According to the complaint filed December 2016, the Vancurens routinely submitted a customer’s loan application to a third-party lender, and, if approved, the lender deposited the loan into the Vancurens’ bank account, leaving them with a lump sum of the loan proceeds and the borrower with the obligation to repay the lender. In several cases, however, the customer returned the purchased vehicle due to mechanical issues, and the Vancurens failed to return the loan proceeds, leaving the customer with a debt to pay and no vehicle. In other cases, the Vancurens convinced the consumer to purchase another vehicle with financing from a different third-party lender, but the Vancurens failed to refund the original loan proceeds, leaving the consumer with two loans on two different vehicles, but only one vehicle in possession.

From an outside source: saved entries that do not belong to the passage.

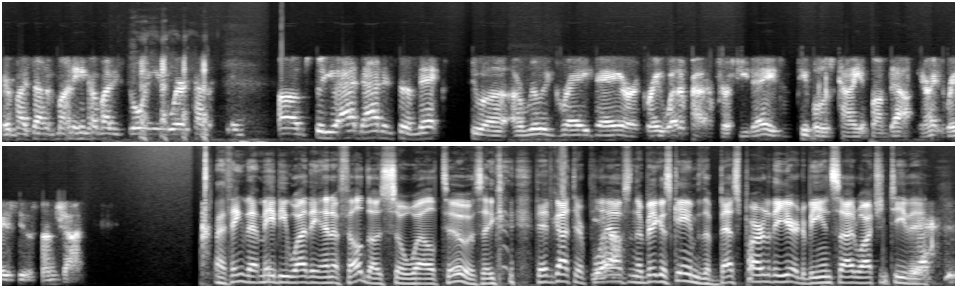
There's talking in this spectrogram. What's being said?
everybody's out of money, nobody's going anywhere kind of thing. Um, so you add that into the mix to a, a, really gray day or a gray weather pattern for a few days, and people just kind of get bummed out. Right, ready to see the sunshine. I think that may be why the NFL does so well too. Is they they've got their playoffs yeah. and their biggest game, the best part of the year, to be inside watching TV. Yeah.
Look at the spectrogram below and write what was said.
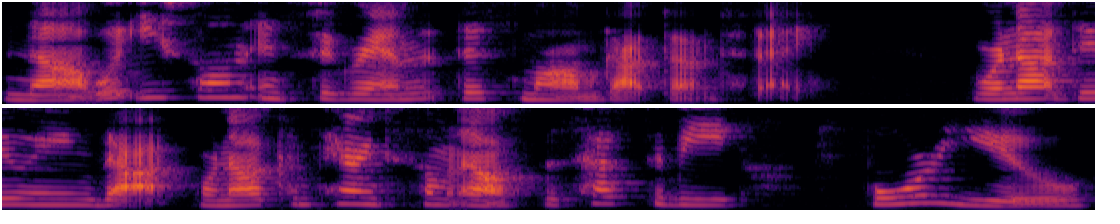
not what you saw on Instagram that this mom got done today. We're not doing that. We're not comparing to someone else. This has to be for you,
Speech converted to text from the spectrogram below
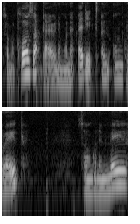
So I'm going to close that down. I'm going to edit and ungroup. So I'm going to move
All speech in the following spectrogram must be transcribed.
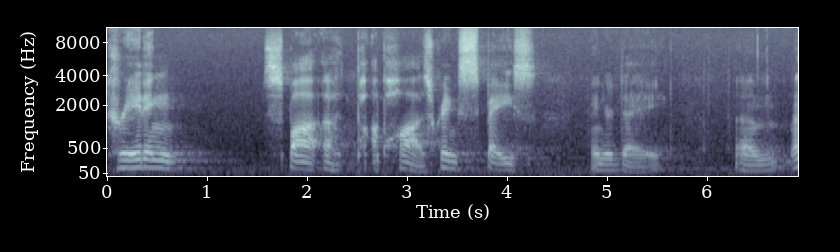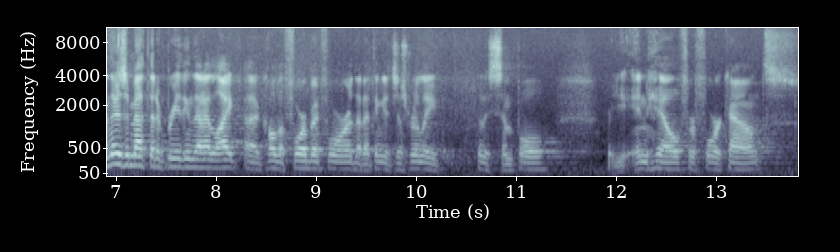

Many consumer complaints have been received at the Attorney General’s office in response to the negative business practices of the Vancurens. One Arkansan described a June 2013 purchase of a Ford truck for which his sister co-signed. The consumer returned the truck to the lot six weeks after purchase because of mechanical issues. John Vancuren promised the consumer that his loan with Westlake had been paid off. Three years later, however, the consumer’s sister learned through a separate credit application that her credit report showed 24 months of late payments to Westlake for the truck. The Vancurens’ failure to pay off the transaction as promised resulted in a ruined credit history for the consumer and his sister, who has been unable to purchase a new car for her growing family.
A Spanish-speaking consumer purchased a Honda Civic from the Vancurens in August 2013. In September 2014, John Vancuren arranged to meet the consumer and her son, who spoke some English, at the dealership. Knowing that the consumer was not fluent in English, Vancuren took the consumer’s son inside and slipped out the back door to present the Spanish-speaking consumer with a document stating she “returned the car to the dealer instead of paying the balance on the car.” He told her if she would sign it, he would give her a $5,900 check for the equity in the car. The check never arrived, and the consumer was left without a car.
Victims of these business practices should contact the Attorney General’s office to file a consumer complaint at (800) 482-8982 or go to ArkansasAG.gov.